Chairman of the Coalition of Stakeholders on Electricity Contracts and Arrangements (COCECA), Dr. Steve Manteaw says the government should have consulted the Millennium Development Authority (MiDA) before suspending the Power Distribution Services (PDS) concession.
According to him, even if the allegation of fraud is proven against PDS, the government of Ghana cannot take unilateral actions against the company.
Speaking at a public forum in Accra, Dr. Steve Manteaw said government erred by suspending the deal.
“Even if the allegation of fundamental breaches is proven against PDS, the government cannot act unilaterally and pick a decision to abandon the concession especially if it still wants to take advantage of the American support for it. This means that we will as a necessity to engage the Millennium Challenge Corporation(MCC) and obtain their endorsement before going ahead to terminate the contract.

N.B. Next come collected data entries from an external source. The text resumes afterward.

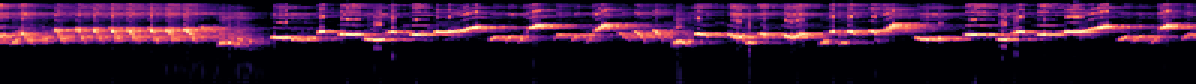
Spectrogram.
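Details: White-rumped shama singing a rich fill of varied material used to lure and provoke rival shamas: a continuous, loud flow of clear whistles rising and falling in stepped phrases with scattered sharp clicks.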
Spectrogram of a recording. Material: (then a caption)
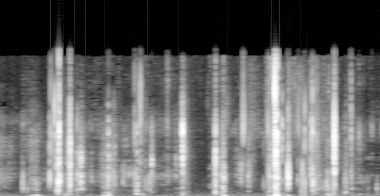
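Plastic. Fingertips crinkle and squeeze the plastic wrapper of an unopened Snickers candy bar. The result is a close, dry run of sharp crackles and crunchy rustles, mostly bright with almost no low end, rising and falling in irregular bursts with no ring after each.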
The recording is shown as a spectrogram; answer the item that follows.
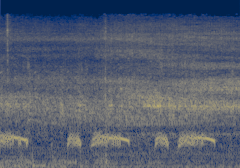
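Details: Spotted Dove cooing during a luring session with a caged decoy at a set spot: a short note and then longer drawn-out coos, repeated in quick succession, over steady low rumbling background noise.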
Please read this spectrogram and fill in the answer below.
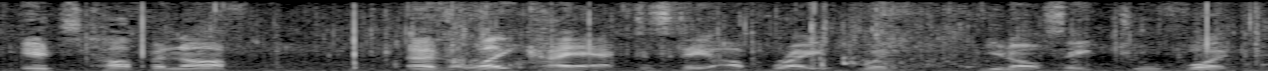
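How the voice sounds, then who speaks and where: Noticeable background noise accompanies a man talking at a moderate pace. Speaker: outdoor adventure vlogger. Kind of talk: casual vlog narration. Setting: outdoors, kayaking in rain. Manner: loud.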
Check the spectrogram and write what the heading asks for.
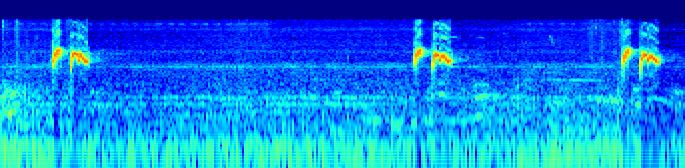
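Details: Female songbird kept in a cage, singing to attract the male. Three brief, loud, high two-note phrases are spaced irregularly: a sharp upward flick, then a bending whistled slur.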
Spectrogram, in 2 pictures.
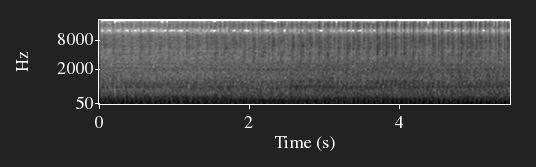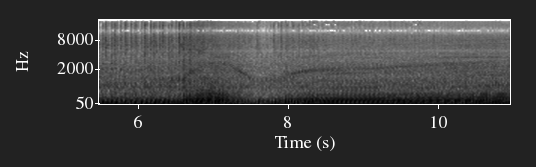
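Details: Indian Challenger after exhaust pipe leak sealed with Permatex high-temp sealant and pipe refitted: steady idle thump, one throttle blip settling cleanly, no puffing or ticking from the exhaust. Normal idle after repair.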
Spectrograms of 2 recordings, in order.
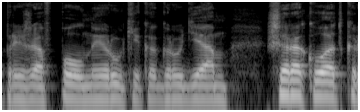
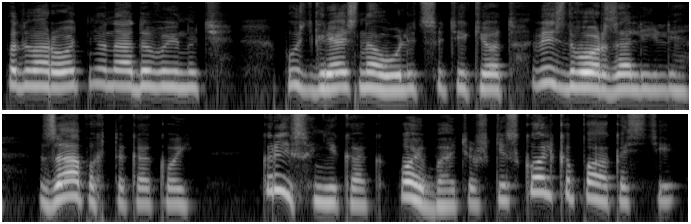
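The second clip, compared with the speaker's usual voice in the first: higher, louder weary housewife; woman's voice; 10 semitones higher, 6 dB louder than usual. A narrator's reading. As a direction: fuss tiredly about the yard. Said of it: "говоря".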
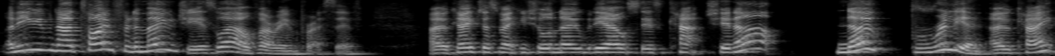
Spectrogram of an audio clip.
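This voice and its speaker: A woman's voice: mid-range voice, fairly bright tone. Woman bingo caller with sing-song delivery. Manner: sing-song number calls, drawn out then repeated; chatty, teasing asides to remote players. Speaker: bingo caller and host of an online game. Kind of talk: bingo calling with traditional rhyming number calls and chat to players.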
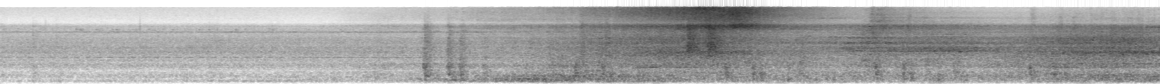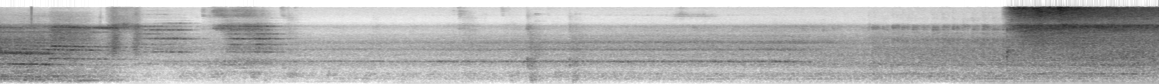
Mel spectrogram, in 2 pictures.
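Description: Alstom Régiolis bi-mode multiple unit arriving and rolling past close by at low speed, with wheel squeal on the curving station tracks rising and falling in pitch as it passes. Near the end, a second railcar is heard running along the platform.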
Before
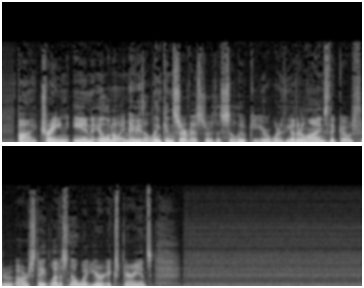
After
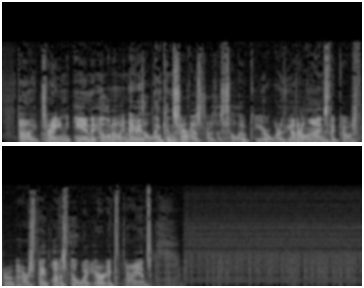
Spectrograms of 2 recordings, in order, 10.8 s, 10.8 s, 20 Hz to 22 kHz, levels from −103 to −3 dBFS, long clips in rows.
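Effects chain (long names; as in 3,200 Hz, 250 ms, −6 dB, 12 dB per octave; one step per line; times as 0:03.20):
all-pass dispersion lows, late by 60 ms, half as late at 330 Hz
gate on every frequency bin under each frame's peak −15 dB weak
level −2 dB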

If this becomes the case, then we may resort to an option where the concession is resubmitted to tender.
On the other hand, if we do not receive the MCC’s approval and still go ahead to terminate the contract, then we stand to lose the MCC’s package and we will be back to where we started with ECG firmly in the driver’s seat.”
PDS took over from the ECG in February 2019 after winning a bid to run the power distribution in Ghana as part of the Millennium Challenge Account (MCA) compact which was signed in 2014.
The deal saw the 20-year concession of the Electricity Company of Ghana Ltd (ECG) to PDS.
But government officials have noted possible fraud in the deal with reports of a forged document being involved in the deal, hence the suspension of the agreement.
The Minority in Parliament has also petitioned the US Ambassador to Ghana, Stephanie S. Sullivan, demanding full-scale investigations by the US government into the suspension.
They say the government is already ‘confused’ on how to deal decisively with the matter.
But the US government says it awaits an independent forensic audit of the PDS concession deal authorized by MiDA Board of Directors before it makes a decision on the matter.
Information Minister, Kojo Oppong Nkrumah has however indicated that the petition was needless since the American government had expressed its confidence in the government’s ability to conduct a fair investigation.
Indications are that the government is also engaged in a probe of its own which it hopes to conclude at the end of August.